An emerging leaders board presents a rare venue for young people to have an insider's look at the complexities of an environmental issue and possible paths to success. Make space for policy and advocacy staff to share their knowledge with emerging leaders in order to expand their horizons and the impact of their work.
Beyond the independent activities of an emerging leaders board, organizations can tap these young people for advice on effectively engaging and communicating with younger audiences.
An emerging leaders board will inherently see turnover in members, creating an environment ripe for training. Recurring topics might include nonprofit governance, reading financials, measuring impact, strategic planning, diversity and equity, legislative advocacy, storytelling, fundraising, personal resilience, and more.
Create a mechanism for sustaining a two-way relationship with emerging leaders long after they leave the board. Help alumni with their careers, and cultivate them as passionate environmental leaders and donors. Trust that this will pay dividends to the organization and the broader movement.
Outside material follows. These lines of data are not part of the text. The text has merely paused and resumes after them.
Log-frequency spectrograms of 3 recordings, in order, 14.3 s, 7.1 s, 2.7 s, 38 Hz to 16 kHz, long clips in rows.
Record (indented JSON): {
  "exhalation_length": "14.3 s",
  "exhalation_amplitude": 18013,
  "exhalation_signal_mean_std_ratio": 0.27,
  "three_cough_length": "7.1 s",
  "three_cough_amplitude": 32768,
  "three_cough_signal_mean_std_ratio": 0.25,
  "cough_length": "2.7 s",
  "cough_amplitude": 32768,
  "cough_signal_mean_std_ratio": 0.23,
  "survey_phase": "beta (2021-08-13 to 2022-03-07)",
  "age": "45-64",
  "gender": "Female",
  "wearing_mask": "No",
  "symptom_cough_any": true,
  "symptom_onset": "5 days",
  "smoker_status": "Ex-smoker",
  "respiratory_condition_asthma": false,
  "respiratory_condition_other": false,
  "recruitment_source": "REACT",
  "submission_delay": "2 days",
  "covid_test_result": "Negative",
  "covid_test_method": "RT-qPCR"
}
Deciding to launch an emerging leaders board is no small feat. Below is some of the best advice we heard for setting them up for success:
Why is your organization considering creating an emerging leaders board? Your staff, board of directors, and the emerging leaders you recruit should all have a solid understanding of the board's purpose and intended outcomes from the get-go.
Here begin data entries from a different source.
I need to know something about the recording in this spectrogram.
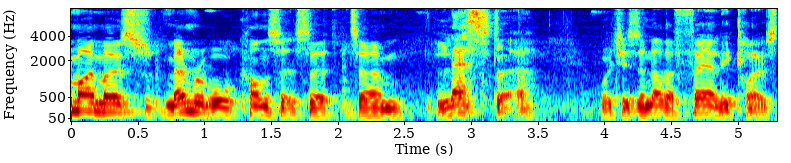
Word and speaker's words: Leicester: And remember, I've just said that the town is pronounced Leicester. Uh-huh. And it's spelled Leicester. Excuse me, but pronounced Leicester.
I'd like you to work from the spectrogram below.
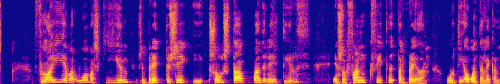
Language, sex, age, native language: Icelandic, male, 40-49, Icelandic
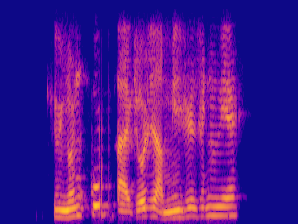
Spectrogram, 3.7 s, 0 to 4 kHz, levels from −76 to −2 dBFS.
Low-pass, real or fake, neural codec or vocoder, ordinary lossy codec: 3.6 kHz; fake; codec, 16 kHz, 2 kbps, X-Codec, HuBERT features, trained on general audio; Opus, 32 kbps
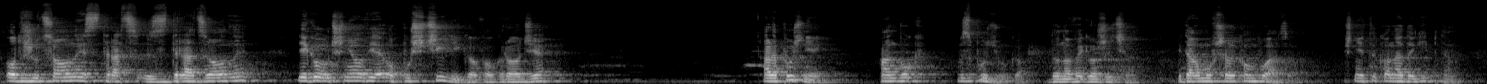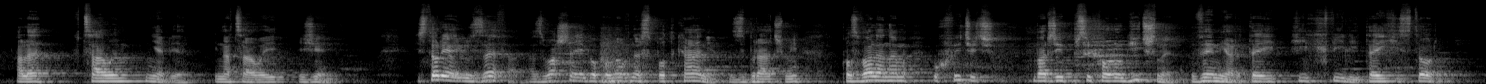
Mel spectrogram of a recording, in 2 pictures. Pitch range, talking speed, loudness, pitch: 125-160 Hz, 110 wpm, -25 LUFS, 145 Hz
To take full advantage of an emerging leaders board and provide a meaningful experience for its members, they will need a staff liaison who can devote an average of 4–8 hours per week to support the ELB for the first few years. Be sure to also budget funds for leadership development, training, and expenses associated with the group's activities.
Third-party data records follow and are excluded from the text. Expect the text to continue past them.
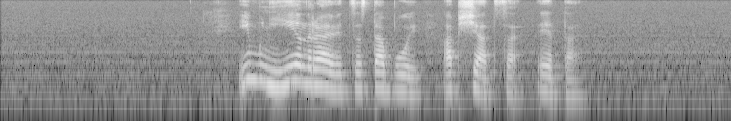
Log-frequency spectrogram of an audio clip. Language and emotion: Russian, positive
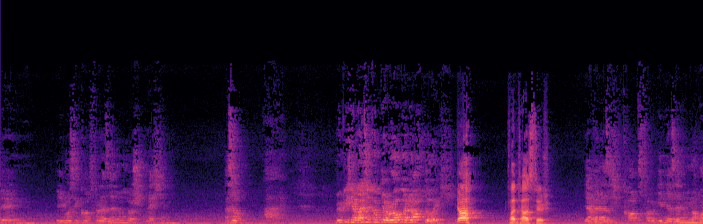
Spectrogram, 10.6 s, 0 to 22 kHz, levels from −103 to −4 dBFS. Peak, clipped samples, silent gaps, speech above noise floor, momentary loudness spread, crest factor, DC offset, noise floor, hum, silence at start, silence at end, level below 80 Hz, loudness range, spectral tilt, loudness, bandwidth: -8 dBFS; under 0.1%; none; 20 dB; 24 LU; 24 dB; under 0.1%; -50 dBFS; none; 0 s; 0 s; -66 dBFS; 16 LU; -5 dB/octave; -30 LUFS; 12.5 kHz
Emerging leaders will benefit from guidance on governance structures, education about your organization's programs, and input on their proposed activities. Give them autonomy to develop creative approaches to fulfilling the goals established for the group, and let their passion drive their work.
It's important that progress toward the group's goals can be easily quantified and measured using your organization's existing data management systems. Emerging leaders want to know they make a difference, and your organization will benefit from a clear and easy mechanism for evaluating their impact.
An emerging leaders board provides a unique opportunity for young people to engage deeply with your organization at a transformational time in their lives. Get to know them personally and help them stay connected with your organization for decades to come. Dedicate staff time to making this happen.
Without question, OEC benefits from its Emerging Leaders Board and these young leaders gain valuable experience and connections to advance their careers. However, all of this comes at a cost — in terms of staff time, financial resources, and other paths not taken. Whether an emerging leaders board is the right answer for another organization depends on its objectives and operating environment. And yet we believe this is one of several promising strategies for building the bench of environmental leaders. We are grateful to OEC and ELB members, past and present, for letting us peak under the hood and share what we have learned with others.